I have been digging into network traffic to truly understand all the sources and destinations when using AWS services - specifically S3 and Yum.
This is important to understand if you have any legal requirements that dictate all your traffic must be maintained in a particular region. It is also important to understand what traffic is encrypted, unencrypted, inside and outside your VPC (Virtual Private Cloud). Additionally it is always a good idea to know the exact source of your software packages.
We would presume that yum updates should go over an encrypted, private network, but this does not always seem to be the case.

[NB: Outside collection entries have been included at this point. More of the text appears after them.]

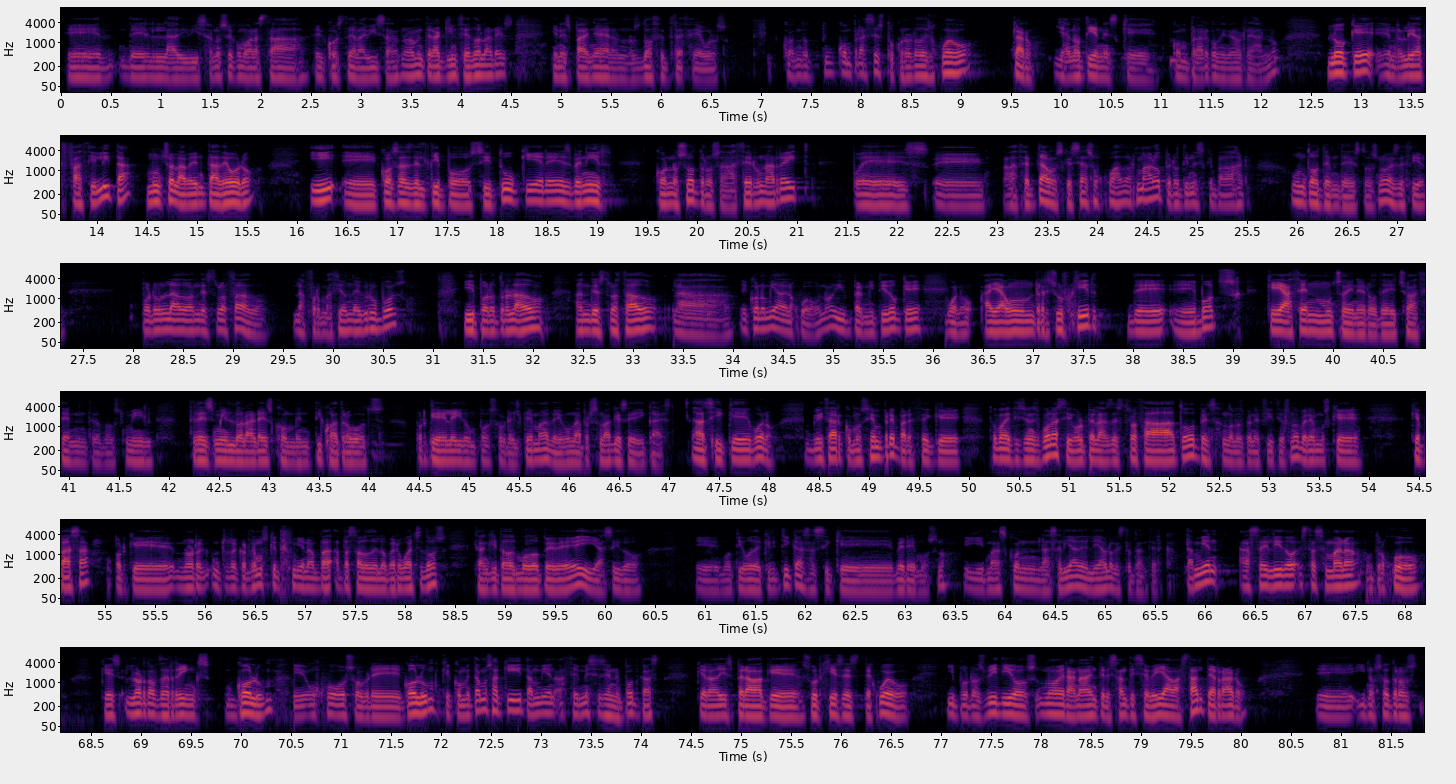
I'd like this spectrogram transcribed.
eh, de la divisa. No sé cómo ahora está el coste de la divisa. Normalmente era 15 dólares y en España eran unos 12, 13 euros. Cuando tú compras esto con oro del juego, claro, ya no tienes que comprar con dinero real, ¿no? Lo que en realidad facilita mucho la venta de oro y eh, cosas del tipo, si tú quieres venir con nosotros a hacer una raid, pues eh, aceptamos que seas un jugador malo, pero tienes que pagar un tótem de estos, ¿no? Es decir, por un lado han destrozado la formación de grupos y por otro lado han destrozado la economía del juego, ¿no? Y permitido que, bueno, haya un resurgir de eh, bots que hacen mucho dinero. De hecho, hacen entre 2.000, 3.000 dólares con 24 bots. Porque he leído un post sobre el tema de una persona que se dedica a esto. Así que, bueno, Blizzard, como siempre, parece que toma decisiones buenas y de golpe las destroza todo pensando en los beneficios, ¿no? Veremos qué, qué pasa, porque no, recordemos que también ha, ha pasado lo del Overwatch 2, que han quitado el modo PvE y ha sido eh, motivo de críticas, así que veremos, ¿no? Y más con la salida del diablo que está tan cerca. También ha salido esta semana otro juego que es Lord of the Rings Gollum, eh, un juego sobre Gollum que comentamos aquí también hace meses en el podcast, que nadie esperaba que surgiese este juego y por los vídeos no era nada interesante y se veía bastante raro. Eh, y nosotros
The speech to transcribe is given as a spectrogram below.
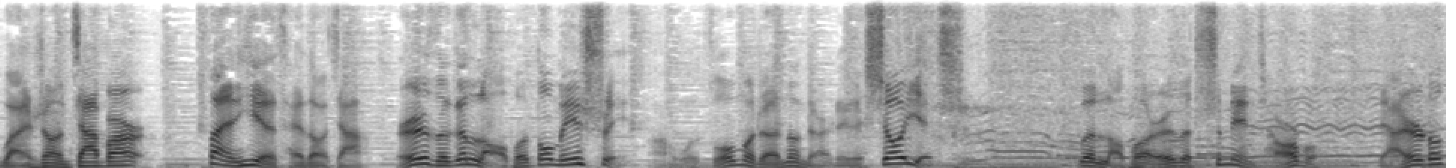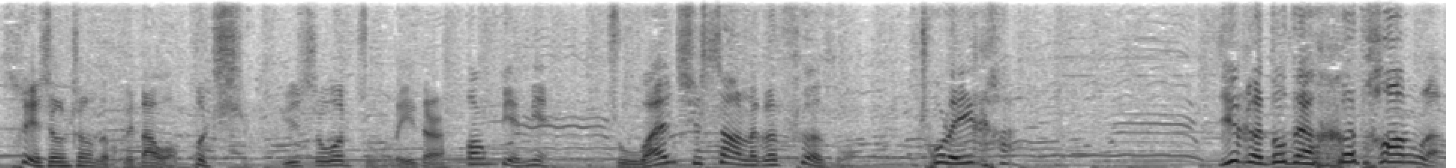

This is why it's a good idea to monitor your network and ensure your software packages are coming from the source you expect. I would recommend an internal software repository carefully monitored to ensure the updates are always from the correct source.
In my case I was running a Yum update from the us-west-2 AWS region (Oregon, US) and I noticed traffic going to the southeast Asia-Pacific region. Since I am testing and the only person in this account it was easy to spot. Having updates come from an alternate region could pose a problem in some scenarios from a legal perspective. There are jurisdictional and regulatory reasons why some companies need to ensure all their traffic is within the region they define and use.
On top of that, the traffic is on port 80 which I presume is unencrypted (haven't looked yet). If this was all internal to AWS you might live with that, however in my last exploratory post I found out from AWS support that traffic to buckets in different regions will traverse the Internet. Since Yum updates are hosted in S3 if they went from Oregon to Southeast Asia, does that mean I'm getting my Yum updates unencrypted over the Internet? Something to look into if that was my only option but fortunately, there is a solution.
AWS support recommended a plugin called "fastestmirror" which will get you to the closest Yum repo.
To install the fastestmiror plugin:
sudo yum install yum-plugin-fastestmirror -y
change fastest mirror_enabled=0 to fastestmirror_enabled=1 in amzn-main.repo and amen-updates.repo.
sudo yum clean all
sudo yum updates -y
The plugin will help you get your updates from the correct source but if you want to be absolutely sure your updates are coming from the correct source, you'll have to set up networking rules to block the alternatives.
For more about encrypting cross-region traffic: VPNs for AWS Cross-Region Encryption